In an unpublished decision, the Third Circuit remanded a case to the Board of Immigration Appeals (Board) for further evaluation of whether "Guatemalans who are perceived to be wealthy as a result of previously living in the United States" qualified as a cognizable social group for withholding of removal.  The court criticized the Board for relying  on past decisions for the blanket proposition that cases involving perceived wealth, gangs, and crime do not implicate a cognizable social group, without evaluating whether the evidentiary record demonstrated that the proposed group in the instant case was immutable, socially distinct, and particularized.  "The cognizability of a proposed social group must be addressed on a case-by-case basis."

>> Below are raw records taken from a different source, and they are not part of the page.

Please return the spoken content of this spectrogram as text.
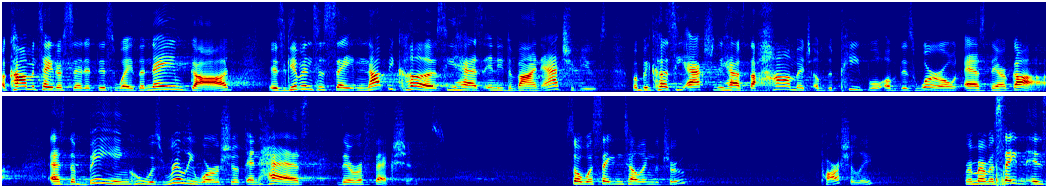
A commentator said it this way the name God is given to Satan not because he has any divine attributes, but because he actually has the homage of the people of this world as their God, as the being who is really worshiped and has their affections. So, was Satan telling the truth? Partially. Remember, Satan is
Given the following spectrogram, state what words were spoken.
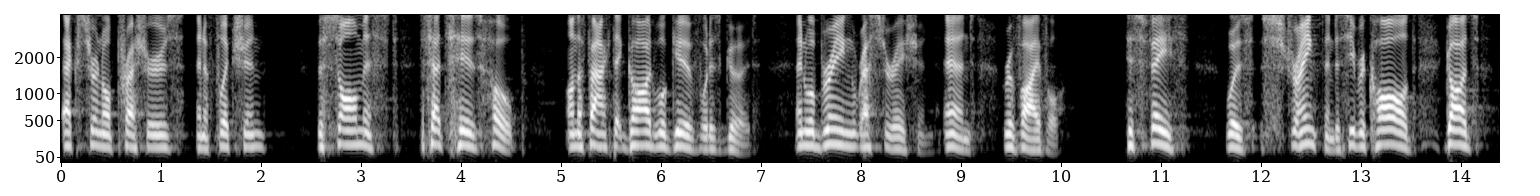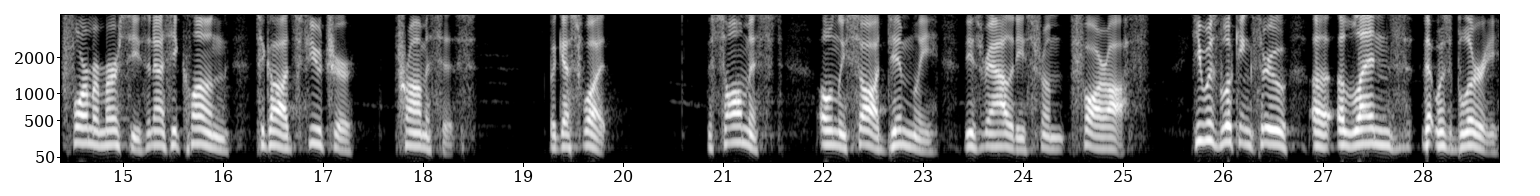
external pressures and affliction, the psalmist sets his hope on the fact that God will give what is good and will bring restoration and revival. His faith was strengthened as he recalled God's former mercies and as he clung to God's future promises. But guess what? The psalmist only saw dimly these realities from far off. He was looking through a, a, lens that was blurry.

With respect to the request for protection under the Convention Against Torture, the Board issued its decision in a single sentence, stating that the petitioner did not "show that he is more likely than not to be tortured in Guatemala with the consent or acquiescence (including willful blindness) of a government official.”  The Third Circuit remanded, stating that the Board's "conclusory, one-sentence denial of Sazo-Godinez’s claim for CAT relief is insufficient for us to conduct a meaningful review."

The full text of Sazo-Godinez v. Lynch can be found here: